Have you ever wondered what it would be like if you could talk to dogs? For Eddie (Ryan McCartan), the main character in Mutt House, a new musical now in its world premiere at the Kirk Douglas Theatre in Culver City, this is his reality. An awkward loner with severe anxiety, Eddie has been working at a tiny city-run animal shelter for years—his life revolves around it so much that he even lives in the back room. But when the mayor decides to shut down the shelter, dooming the dogs within it to the worst fate, Eddie has to find a way to break out of his shell and save his four-legged friends.
Created and written by Tony Cookson, Mutt House is an adorably earnest show. It includes 18 original songs, with music and lyrics by Cookson, John Daniel, Robb Curtis Brown, ad David O. Directed by Ryan Bergmann, all of the dogs in the story are played by humans. They all have distinct personalities and share a deep love for Eddie, the nicest and literally most understanding human most of them have ever known.
There’s a chihuahua named Pepe (Gabriel González), a mutt named Donna (Amanda Leigh Jerry), and a lovable corgi named Max (Max Wilcox). Bradley (Garrett Marshall) is a pitbull who was rescued from a dog-fighting ring, and Digger (Ben Palacios) is a handsome labrador and the object of all the female dogs’—and at least one of the male’s—affection. If this was high school, he would be the popular jock. As the clock starts to tick on the shelter’s life span, there is a new addition, a French Poodle named Sophie (Valerie Larsen) who is an acclaimed show dog and at first turns her nose up at shelter living and at the other less “civilized” dogs. As Eddie and his longtime boss, Gerry (Boise Holmes) scramble to find a way to appeal to the mayor and save the dogs, Eddie must overcome some bad memories of high school bullying involving Hannah (Claire Adams), an old crush turned foe who now works for the cold-hearted mayor (Heather Olt).
The target audience for this show is definitely younger-skewing—the plot is basic and formulaic, and the characters are fairly archetypal. The show shines brightest and feels the most unique when the focus is on the dogs, each of whom gets a song and a turn in the spotlight. The music is catchy and amusing—for example, Max the corgi sings a song entitled “I’m Lying Here (Scratch Me),” expressing a dog’s inner monologue when waiting to be pet by a new human. Donna gets a ballad called “When He Sniffs Me,” in which she sings about her crush on Digger. The stakes are clear and established almost immediately, and you’ll be shocked to hear that this musical builds to a heart-warming, happy ending.
McCartan, who recently appeared in The Rocky Horror Picture Show on Fox, is excellent in the lead role, bringing a strong voice and a clear personality to Eddie.
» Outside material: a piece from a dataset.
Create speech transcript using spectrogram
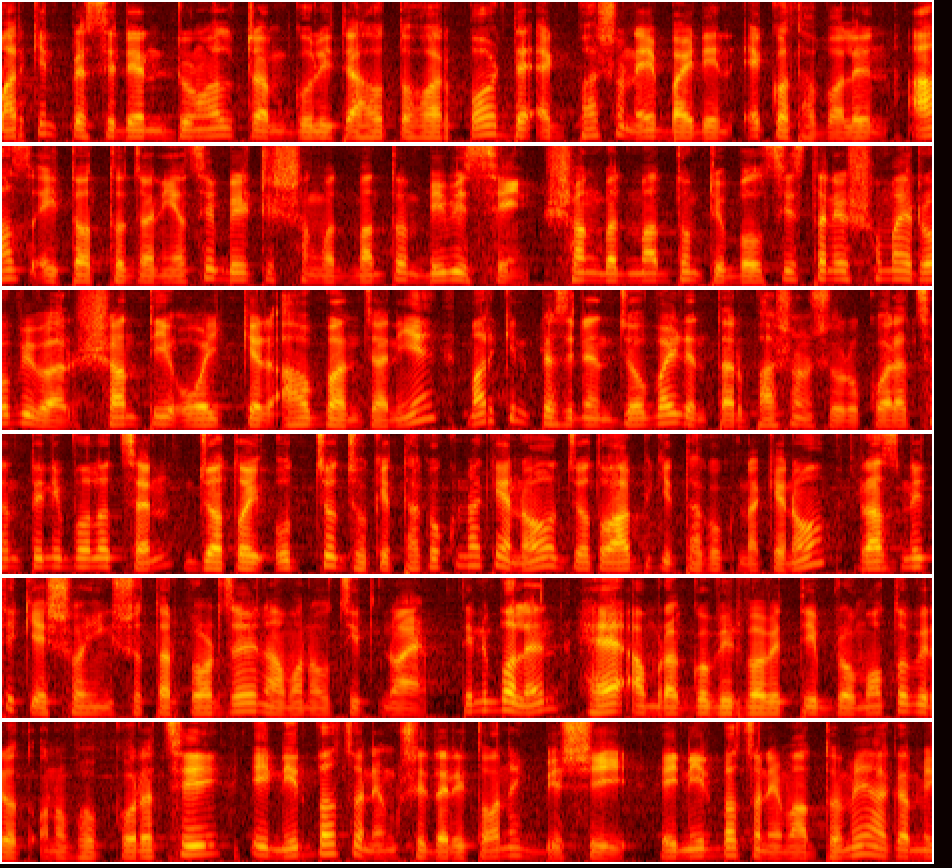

While Eddie’s extreme anxiety often veers into the territory of harmful mental illness stereotypes, he arcs nicely throughout the show, with some assistance from his canine pals. McCartan and Adams are very charming together in the central love story, particularly when Eddie, with the help of Max the corgi, helps Hannah tackle her fear of dogs that resulted from a childhood trauma. The actors playing the dogs are a delight, and it is entertaining to watch them adapt dog mannerisms. The costumes (Allison Dillard) are creative, utilizing a backwards baseball cap with ears added to it, or sticking tails on the actors to make them just dog-like enough. While adult dog lovers will find plenty to enjoy here, this is a musical for children who love Disney movies with mustache-twirling villains and plucky heroes. One thing is for sure—it will definitely make you smile.
Mutt House runs at the Kirk Douglas Theatre through August 5th. The running time is two hours, including one intermission. Performances are Wednesdays at 8pm, Thursdays at 8:30pm, Fridays at 8pm, Saturdays at 2pm and 8pm, and Sundays at 1pm and 6:30pm. Tickets start at $39 and can be purchased here.